Ask a Hipster — Advice you didn't know you needed Big Screen — Movie commentary Blurt — Music's inside track Booze News — San Diego spirits Classical Music — Immortal beauty Classifieds — Free and easy Cover Stories — Front-page features Drinks All Around — Bartenders' drink recipes Excerpts — Literary and spiritual excerpts Feast! — Food & drink reviews Feature Stories — Local news & stories From the Archives — Spotlight on the past Golden Dreams — Talk of the town Letters — Our inbox [email protected] — Local movie buffs share favorites Movie Reviews — Our critics' picks and pans Musician Interviews — Up close with local artists Neighborhood News from Stringers — Hyperlocal news News Ticker — News & politics Obermeyer — San Diego politics illustrated Outdoors — Weekly changes in flora and fauna Overheard in San Diego — Eavesdropping illustrated Poetry — The old and the new Reader Travel — Travel section built by travelers Reading — The hunt for intellectuals Roam-O-Rama — SoCal's best hiking/biking trails San Diego Beer — Inside San Diego suds SD on the QT — Almost factual news Sheep and Goats — Places of worship Special Issues — The best of Street Style — San Diego streets have style Surf Diego — Real stories from those braving the waves Tin Fork — Silver spoon alternative Under the Radar — Matt Potter's undercover work Unforgettable — Long-ago San Diego Unreal Estate — San Diego's priciest pads Your Week — Daily event picks

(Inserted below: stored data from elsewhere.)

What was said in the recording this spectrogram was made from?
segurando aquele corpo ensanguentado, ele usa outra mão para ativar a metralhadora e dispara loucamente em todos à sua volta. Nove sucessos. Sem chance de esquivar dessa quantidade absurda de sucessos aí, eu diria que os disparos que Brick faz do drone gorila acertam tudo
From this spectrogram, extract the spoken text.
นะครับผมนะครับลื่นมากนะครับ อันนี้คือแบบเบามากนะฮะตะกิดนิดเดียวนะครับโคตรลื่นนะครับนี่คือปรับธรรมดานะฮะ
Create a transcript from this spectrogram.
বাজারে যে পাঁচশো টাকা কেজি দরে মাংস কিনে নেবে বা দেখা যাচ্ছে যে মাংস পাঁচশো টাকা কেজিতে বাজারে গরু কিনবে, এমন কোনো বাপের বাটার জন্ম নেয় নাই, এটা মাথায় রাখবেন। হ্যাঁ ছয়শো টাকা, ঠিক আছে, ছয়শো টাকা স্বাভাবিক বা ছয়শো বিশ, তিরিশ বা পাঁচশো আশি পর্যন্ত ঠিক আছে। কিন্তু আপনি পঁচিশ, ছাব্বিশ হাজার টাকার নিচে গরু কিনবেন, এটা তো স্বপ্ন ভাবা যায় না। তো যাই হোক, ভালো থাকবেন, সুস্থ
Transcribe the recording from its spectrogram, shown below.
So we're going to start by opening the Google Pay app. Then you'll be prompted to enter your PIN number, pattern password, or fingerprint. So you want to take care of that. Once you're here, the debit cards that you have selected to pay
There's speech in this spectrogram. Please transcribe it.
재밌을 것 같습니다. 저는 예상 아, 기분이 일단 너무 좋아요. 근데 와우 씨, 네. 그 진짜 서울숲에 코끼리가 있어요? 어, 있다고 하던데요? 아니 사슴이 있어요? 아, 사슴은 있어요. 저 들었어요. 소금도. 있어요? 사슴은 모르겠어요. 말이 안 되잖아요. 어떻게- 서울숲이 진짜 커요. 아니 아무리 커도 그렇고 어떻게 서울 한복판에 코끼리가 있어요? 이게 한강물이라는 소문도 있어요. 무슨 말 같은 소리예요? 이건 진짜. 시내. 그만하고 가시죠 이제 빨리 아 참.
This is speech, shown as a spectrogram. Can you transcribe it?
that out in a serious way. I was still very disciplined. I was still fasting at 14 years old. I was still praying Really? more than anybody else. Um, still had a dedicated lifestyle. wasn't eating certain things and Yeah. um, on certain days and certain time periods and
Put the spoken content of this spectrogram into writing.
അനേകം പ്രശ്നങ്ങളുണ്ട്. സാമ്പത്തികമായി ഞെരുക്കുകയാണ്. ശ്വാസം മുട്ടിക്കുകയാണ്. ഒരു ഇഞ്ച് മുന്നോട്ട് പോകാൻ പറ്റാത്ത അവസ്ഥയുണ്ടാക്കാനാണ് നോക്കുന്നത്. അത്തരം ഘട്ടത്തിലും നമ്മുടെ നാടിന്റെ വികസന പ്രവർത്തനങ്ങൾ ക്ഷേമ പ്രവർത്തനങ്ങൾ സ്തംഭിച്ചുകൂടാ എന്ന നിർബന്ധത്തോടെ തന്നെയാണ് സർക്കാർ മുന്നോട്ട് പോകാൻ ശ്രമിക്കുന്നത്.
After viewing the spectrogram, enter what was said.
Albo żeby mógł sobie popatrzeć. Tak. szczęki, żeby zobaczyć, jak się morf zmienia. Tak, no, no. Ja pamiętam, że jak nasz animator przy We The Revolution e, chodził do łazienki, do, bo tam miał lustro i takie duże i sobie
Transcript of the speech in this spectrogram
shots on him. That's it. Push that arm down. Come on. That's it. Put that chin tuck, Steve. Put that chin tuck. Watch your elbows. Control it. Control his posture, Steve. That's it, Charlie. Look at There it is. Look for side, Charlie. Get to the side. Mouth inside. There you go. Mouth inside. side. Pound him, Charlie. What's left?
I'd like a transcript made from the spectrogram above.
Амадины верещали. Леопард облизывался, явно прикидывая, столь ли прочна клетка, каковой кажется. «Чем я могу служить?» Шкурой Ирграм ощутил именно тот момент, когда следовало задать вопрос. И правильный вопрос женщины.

4S Ranch Allied Gardens Alpine Baja Balboa Park Bankers Hill Barrio Logan Bay Ho Bay Park Black Mountain Ranch Blossom Valley Bonita Bonsall Borrego Springs Boulevard Campo Cardiff-by-the-Sea Carlsbad Carmel Mountain Carmel Valley Chollas View Chula Vista City College City Heights Clairemont College Area Coronado CSU San Marcos Cuyamaca College Del Cerro Del Mar Descanso Downtown San Diego Eastlake East Village El Cajon Emerald Hills Encanto Encinitas Escondido Fallbrook Fletcher Hills Golden Hill Grant Hill Grantville Grossmont College Guatay Harbor Island Hillcrest Imperial Beach Imperial Valley Jacumba Jamacha-Lomita Jamul Julian Kearny Mesa Kensington La Jolla Lakeside La Mesa Lemon Grove Leucadia Liberty Station Lincoln Acres Lincoln Park Linda Vista Little Italy Logan Heights Mesa College Midway District MiraCosta College Miramar Miramar College Mira Mesa Mission Beach Mission Hills Mission Valley Mountain View Mount Hope Mount Laguna National City Nestor Normal Heights North Park Oak Park Ocean Beach Oceanside Old Town Otay Mesa Pacific Beach Pala Palomar College Palomar Mountain Paradise Hills Pauma Valley Pine Valley Point Loma Point Loma Nazarene Potrero Poway Rainbow Ramona Rancho Bernardo Rancho Penasquitos Rancho San Diego Rancho Santa Fe Rolando San Carlos San Marcos San Onofre Santa Ysabel Santee San Ysidro Scripps Ranch SDSU Serra Mesa Shelltown Shelter Island Sherman Heights Skyline Solana Beach Sorrento Valley Southcrest South Park Southwestern College Spring Valley Stockton Talmadge Temecula Tierrasanta Tijuana UCSD University City University Heights USD Valencia Park Valley Center Vista Warner Springs
Close